Downtown San Diego is Booming, Here’s Why
Downtown San Diego is booming with residential and commercial development. No longer is it the once sleepy navy town boasting the best climate in the country. The weather remains beautiful year-round while the city has reinvented itself as a dynamic place to live, work and play.
The Downtown San Diego Partnership’s numbers confirm this. There are more than 37,000 residents, 81,000 employees and 4,000 businesses downtown currently. In addition, more than 120 tech and innovation startups call downtown home.
When Petco Park, home to the San Diego Padres, opened in 2004, development near the ballpark hit the fast track. Fast forward to late 2008 and 2009 when projects in development and the planning stages came to a halt. That has all changed.
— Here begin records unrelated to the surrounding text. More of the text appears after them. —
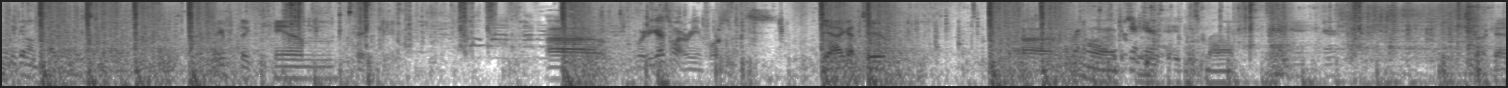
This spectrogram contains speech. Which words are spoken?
we'll be good on site at least. The cam. victory. Uh, where do you guys want reinforcements? Yeah, I got two. Uh, We're Oh, I gonna- Cam hate this map. Okay.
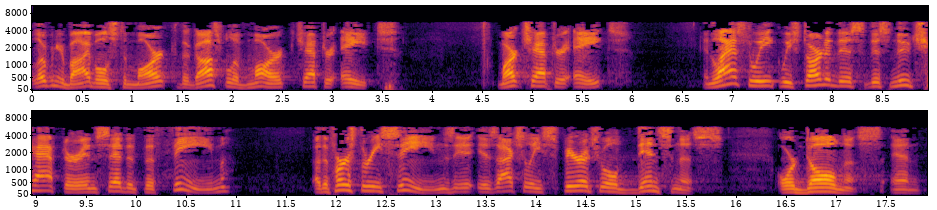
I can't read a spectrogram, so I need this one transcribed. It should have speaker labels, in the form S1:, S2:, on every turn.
S1: Well, open your Bibles to Mark, the Gospel of Mark, chapter 8. Mark chapter 8. And last week we started this, this new chapter and said that the theme of the first three scenes is actually spiritual denseness or dullness. And,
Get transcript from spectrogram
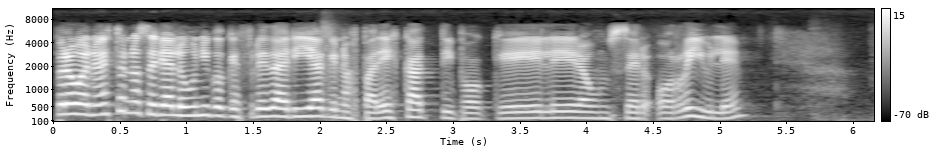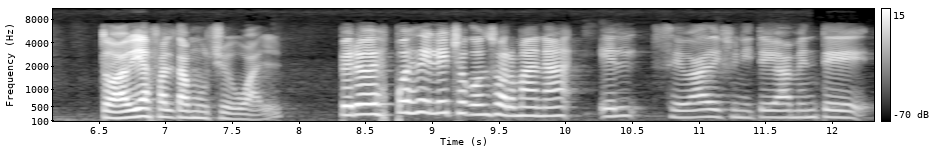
pero bueno, esto no sería lo único que Fred haría que nos parezca tipo que él era un ser horrible. Todavía falta mucho igual. Pero después del hecho con su hermana, él se va definitivamente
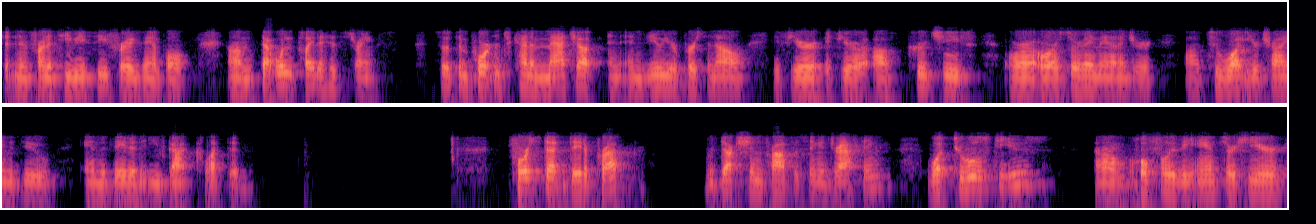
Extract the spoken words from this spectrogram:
sitting in front of TBC, for example, um, that wouldn't play to his strengths. So it's important to kind of match up and, and view your personnel if you're if you're a crew chief or or a survey manager uh, to what you're trying to do and the data that you've got collected. Four-step data prep, reduction, processing, and drafting. What tools to use? Um, hopefully the answer here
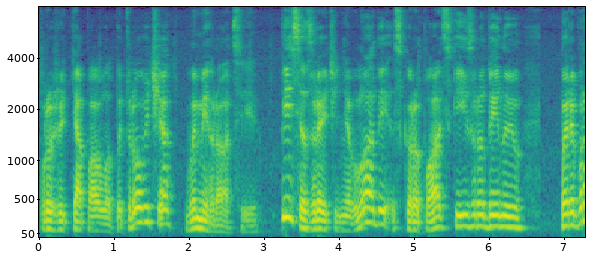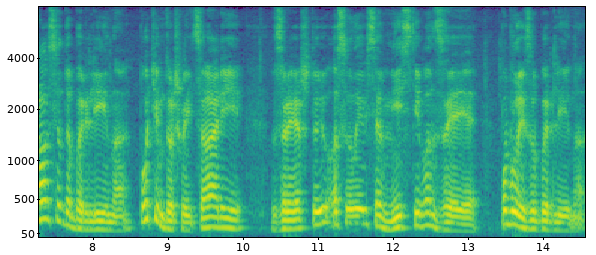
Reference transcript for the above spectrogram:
про життя Павла Петровича в еміграції. Після зречення влади Скоропадський з родиною перебрався до Берліна, потім до Швейцарії, зрештою оселився в місті Ванзеє поблизу Берліна,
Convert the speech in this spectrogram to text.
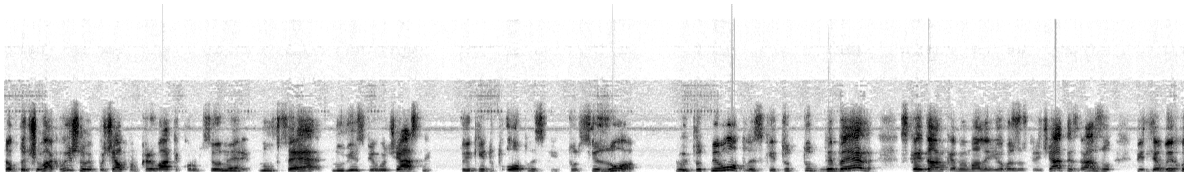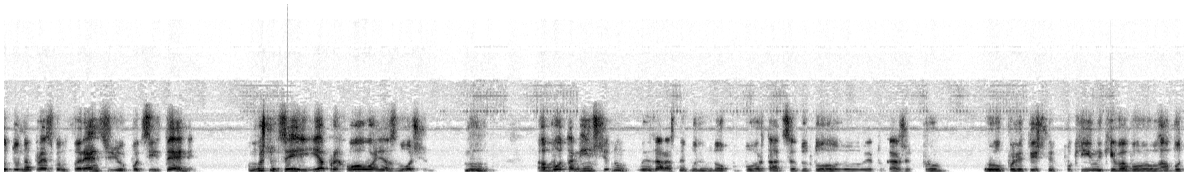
Тобто, чувак вийшов і почав покривати корупціонерів. Ну, все, ну він співучасник. То які тут оплески? Тут СІЗО. Тут не оплески, тут тут ДБР з кайданками мали його зустрічати зразу після виходу на прес-конференцію по цій темі. Тому що це і є приховування злочину. Ну або там інші. Ну ми зараз не будемо знову повертатися до того, як то кажуть, про, про політичних покійників або або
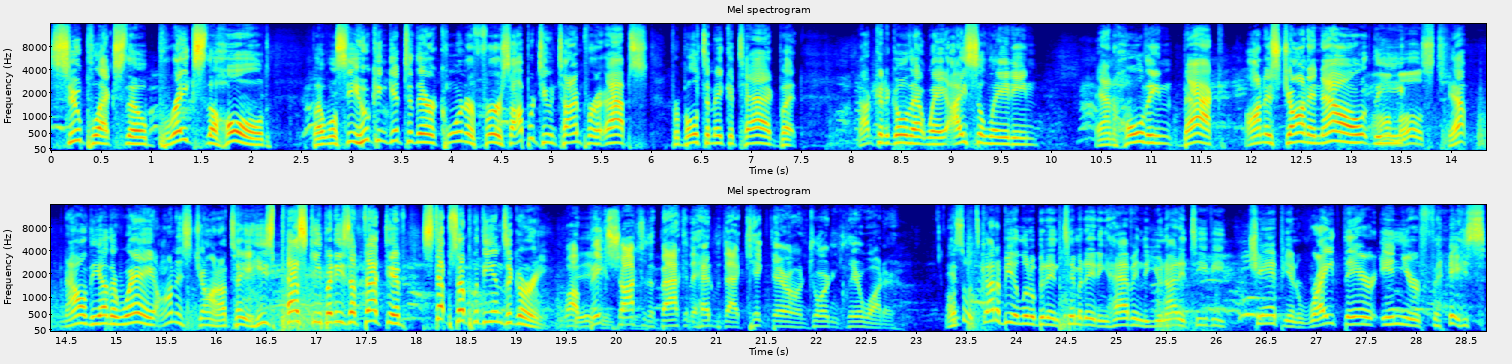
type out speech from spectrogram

Today, streets from the Gaslamp to the East Village to Little Italy are alive with happy people, trendy restaurants, craft breweries, coffee houses, yoga studios and eclectic shops. The vibe is young and lively as people and their dogs enjoy the downtown lifestyle. Locals joke there are more dogs living downtown than children.
Listen to David Graham, deputy chief operating officer, City of San Diego: “We have actually been planning for a vibrant downtown for years. It began with Horton Plaza in the ’80s. The live/work lifestyle is built into our development plans. We are planning for 90,000 residents in downtown by 2035.”
Around 41% of downtown’s population are Millennials and 21% Gen X. Olga Moreno, account director at Crowe PR in the East Village, lives and works downtown. “I love walking to my office in ten minutes while enjoying the beautiful weather,” said Moreno, who rents an apartment in the Marina neighborhood. “At this point, many of my friends also live downtown, which is really fun and allows me to spend a lot of quality time with them on weekends,” she adds.
At the end of 2017, a downtown development status report by Civic San Diego said there were 25 projects under construction. This included more than 4,500 apartments, four hotels with a total of 863 rooms and 257,000 square feet of retail space. Looking at “Projects Pending Construction,” it is clear downtown’s residential growth remains strong. An additional 4,138 apartments have permit approval.
Nat Bosa, a major downtown developer and founder of Bosa Development, owns a significant number of downtown development sites. “This development cycle has been driven by rental product to meet the demand of the growing demographics of Millennials who choose to live and work downtown.”
“Downtown is a vibrant young community attracting both people and companies. It’s a city that is sustainable, mobile and smart. This is what a city should be to attract both residents and companies to propel growth,” Graham explains.
Hayley Kerr, originally from New York, moved to downtown two years ago from Los Angeles. She rents just north of the much-in-demand East Village neighborhood. “I love that I barely use a car. I walk to work, the gym, restaurants, bars, Balboa Park, the waterfront, Little Italy and Padres’ games.”
San Diego is not a city of concrete canyons. Planned into downtown’s growth are multiple parks, open spaces and pocket parks welcoming residents, workers and visitors. Community calendars offer a variety of free outdoor events including yoga, concerts and movies. “Our plans have always focused on creating a living, breathing vibrant place for all to be a part of,” Graham adds.
Another plus for downtown: It’s one of a few large urban cities with an accessible international airport located downtown. Move to downtown and ditch your car since getting around there is easy and often free. The Free Ride “FRED,” which launched almost two years ago, is a downtown shuttle service of all-electric vehicles people can access via a mobile app.
Daniel Reeves, president at Juniper Strategic Advisory, has spent six years working on the city’s economic development and public policy issues. “It’s pretty exciting times with the current redevelopment projects for Horton Plaza and Seaport Village. These are massive opportunities for large-scale revitalization in line with what Petco Park and the Convention Center did for downtown’s economic development,” said Reeves.
Beau Hodson, founder of Transparent Mortgage, specializes in residential lending in the downtown market. “People are starting careers here and this is where they want to live. I also see affordability in the San Diego downtown market compared to San Francisco or Los Angeles, which is fueling the growth.”
San Diego is a city with a lot going for it. The planned growth of downtown will only boost its popularity among desirable American cities to live, work and play in.